The tries kept on coming, this time Naholo was the benefit of a brilliantly executed scrum and was able to score his third try in two weeks, and in less than 20-minutes gone in the Second Half, the All Blacks had put on 29-points to lead 29-10 after 58-minutes. It got better for the home fans when local hero Ardie Savea was the next to score on the back of a 100-metre break from the All Blacks thanks to Naholo and TJ Perenara who ran the bulk of the metres, and Savea was waiting in support to score his first try in the black jersey. Barrett converted, and the All Blacks were dominant leaders 36-10.

Wales couldn’t get any possession and were suddenly falling off nearly every tackle, a very disappointing performance considering the visitors went to halftime even on the scoreboard. Some late respite came in the form of Williams who had looked impressive on the few occasions he had ball in hand.

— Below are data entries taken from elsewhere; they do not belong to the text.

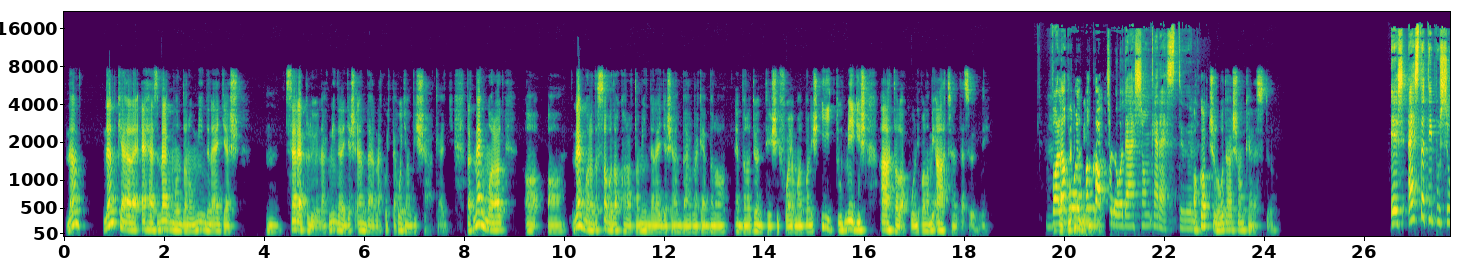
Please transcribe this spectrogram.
nem, nem kell ehhez megmondanom minden egyes hm, szereplőnek, minden egyes embernek, hogy te hogyan viselkedj. Tehát megmarad a, a, megmarad a szabad akarata minden egyes embernek ebben a, ebben a döntési folyamatban, és így tud mégis átalakulni, valami átrendeződni. Valahol a minden. kapcsolódáson keresztül. A kapcsolódáson keresztül. És ezt a típusú,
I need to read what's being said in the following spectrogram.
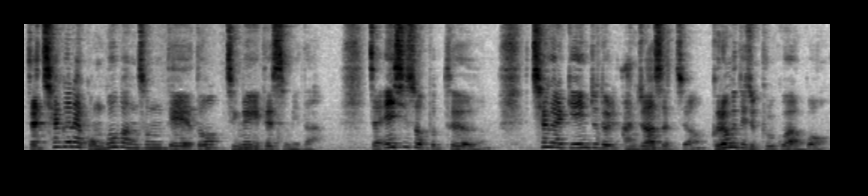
자 최근에 공고 방송 때에도 증명이 됐습니다. 자 NC소프트 최근에 게임주들 안 좋았었죠? 그럼에도 이제 불구하고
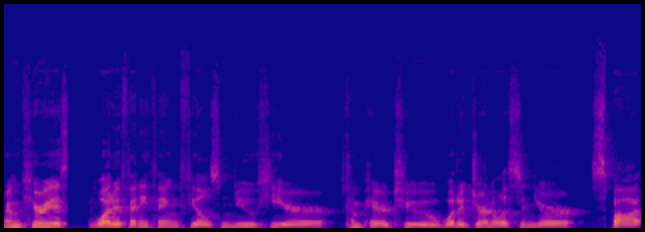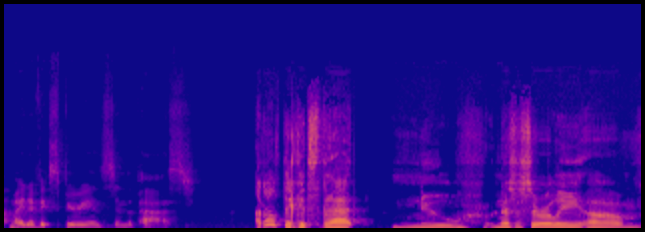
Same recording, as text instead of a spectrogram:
I'm curious what, if anything, feels new here compared to what a journalist in your spot might have experienced in the past. I don't think it's that new necessarily. Um,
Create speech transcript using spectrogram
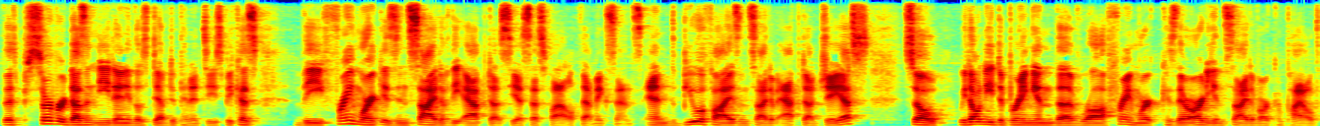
the server doesn't need any of those dev dependencies because the framework is inside of the app.css file, if that makes sense. And the Buefy is inside of app.js. So we don't need to bring in the raw framework because they're already inside of our compiled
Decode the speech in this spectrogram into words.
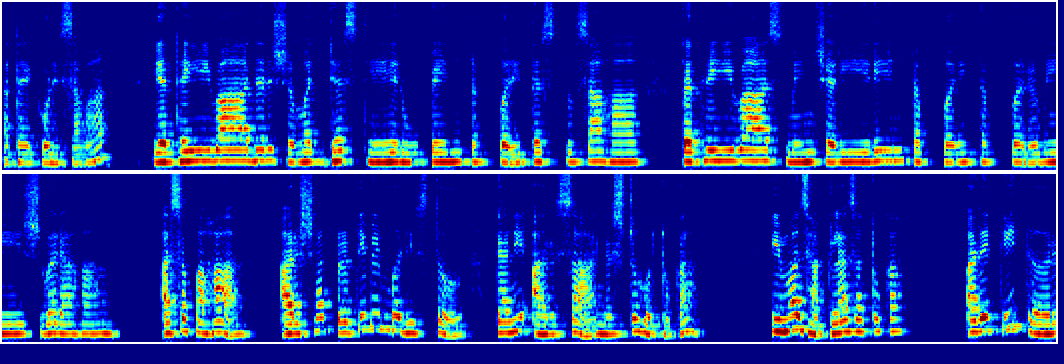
आता एकोणीसावा. यथैवादर्श मध्यस्थे रूपेन परितस्तु साहा तथैवास्मिन शरीरेन तत्परित परमेश्वरः असं पहा आरशात प्रतिबिंब दिसतं त्याने आरसा नष्ट होतो का? किंवा झाकला जातो का? अरे ती तर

With space to his right and pace to burn, Williams (pictured) scored what could best be described as a try of little consolation, but Biggar was able to make the conversion and the Welsh cut the score to 36-17.

Late resurgence from brave Wales

Refusing to go down without a fight, finally some luck went the way of Wales and Jamie Roberts was able to latch on to an intercept and sprint 50-metres downfield. The All Blacks couldn’t get back on defence, and strong ball carrying by Davis saw Wales score their second try in as many minutes, making the score 36-22. Was a late comeback on the cards?

Unfortunately, no even though the Welsh were certainly going all out to cut the losing margin down as much as they could but in the end, Wales were unable to score anymore points. The All Blacks ran out the winners 36-22 and take the series with the third and final test to be played in Dunedin’s fabulous Forsyth-Barr Stadium on Saturday June 25.

All Blacks 36

Tries: Israel Dagg, Ben Smith, Beauden Barrett, Waisake Naholo, Ardie Savea. Penalties: Aaron Cruden (1) Conversions: Aaron Cruden (1) Beauden Barrett (3)

Wales 22

Tries: Alun Wyn Jones, Liam Williams, Jonathan Davis. Penalties: Dan Biggar (1)  Conversions: Dan Biggar (2)

“Main photo credit”